Germany's foreign minister on Thursday said the international community remains determined to prevent Iran from developing technology for nuclear weapons despite U.S. assessments that it has stopped working on an arms program.

Foreign Minister Frank-Walter Steinmeier spoke before a briefing by Mohamed ElBaradei, the chief of the International Atomic Energy Agency, on ElBaradei's recent meeting with top Iranian leaders on the nuclear standoff.

Germany and the five permanent Security Council members plan to meet Tuesday in Berlin for talks that diplomats said will include attempts to iron out differences on the language and timing of a third set of U.N. sanctions for Tehran's refusal to freeze uranium enrichment and meet other council demands.

"The conflict over Iran's nuclear program remains ... on the agenda" despite last month's U.S. intelligence assessment that Tehran stopped active work on a nuclear weapons program in 2003, he said. "The problem is not solved."

Urging Iran to "resurrect international confidence" in its nuclear intentions, Steinmeier said the international community "cannot and will not allow that technology for nuclear weapons be developed in this region."

He was alluding primarily to uranium enrichment, which Iran says it wants to develop to be able to generate nuclear power, but which also can create the fissile core of nuclear warheads. Iran refuses to mothball the program despite two sets of U.N. sanctions.

Opposition from Russia and China to quick and harsh new sanctions has increased in the wake of the U.S. intelligence estimate. But Steinmeier papered over differences, saying the Berlin meeting will focus on making sure that international unity over the need for Iran to heed Security Council demands" will continue to be expressed in the future."

He said that he wanted ElBaradei's assessment of the talks in Tehran "so that we have a substantial discussion" at the Berlin meeting.

The U.S. State Department said Wednesday Washington had no plans to change its sanctions strategy in dealing with Iran.

"The whole strategy here is to use various kinds of diplomatic pressure at a gradually increasing rate to try to get a different set of decisions out of the Iranian leadership," spokesman Sean McCormack told reporters.

Officials commenting on ElBaradei's trip to Tehran last week said Iran had promised the U.N.'s chief nuclear inspector to answer all remaining questions about its past nuclear work within four weeks, including secret activities the U.S. suspects were linked to a weapons program.

The probe originally was slated to be completed in December, and the United States and its allies have been chafing at the delay, say diplomats accredited to the IAEA. But they are unlikely to object publicly if the extension allows ElBaradei to reveal details of such secret programs.

In agreeing to the IAEA probe last year, Iran agreed to answer all lingering questions about its past nuclear activities — including those it has evaded since 2003, when nearly 20 years of Iranian clandestine atomic work were revealed.

Diplomats have told The Associated Press that the IAEA probe is now using evidence provided by the U.S. and its close allies to back its allegations.

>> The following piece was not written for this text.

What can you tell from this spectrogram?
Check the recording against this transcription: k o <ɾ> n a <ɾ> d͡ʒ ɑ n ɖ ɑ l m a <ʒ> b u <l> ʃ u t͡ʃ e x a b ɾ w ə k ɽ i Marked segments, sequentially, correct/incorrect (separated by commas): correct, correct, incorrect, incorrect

One said Sunday that the IAEA recently shared some of the formerly classified information with Iran, with Washington's permission, to aid with the probe.

Among the material is data on a laptop computer reportedly smuggled out of Iran. In 2005, U.S. intelligence said that information suggested that the country had been working on details for nuclear weapons, including missile trajectories and ideal altitudes for exploding warheads.

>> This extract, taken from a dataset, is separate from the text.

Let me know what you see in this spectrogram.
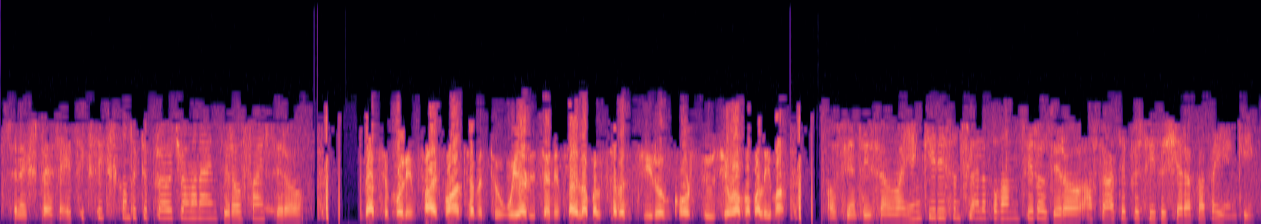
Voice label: air traffic control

U.S. intelligence was also shared with the agency regarding the "Green Salt Project" — a plan that the U.S. alleges links diverse components of a nuclear weapons program, including uranium enrichment, high explosives testing and a missile re-entry vehicle.

The IAEA is also interested in activities at a former research center at Lavizan-Shian, which Iran razed before allowing agency inspectors access. The center is believed to have been the repository of equipment bought by the Iranian military that could be used in a nuclear weapons program.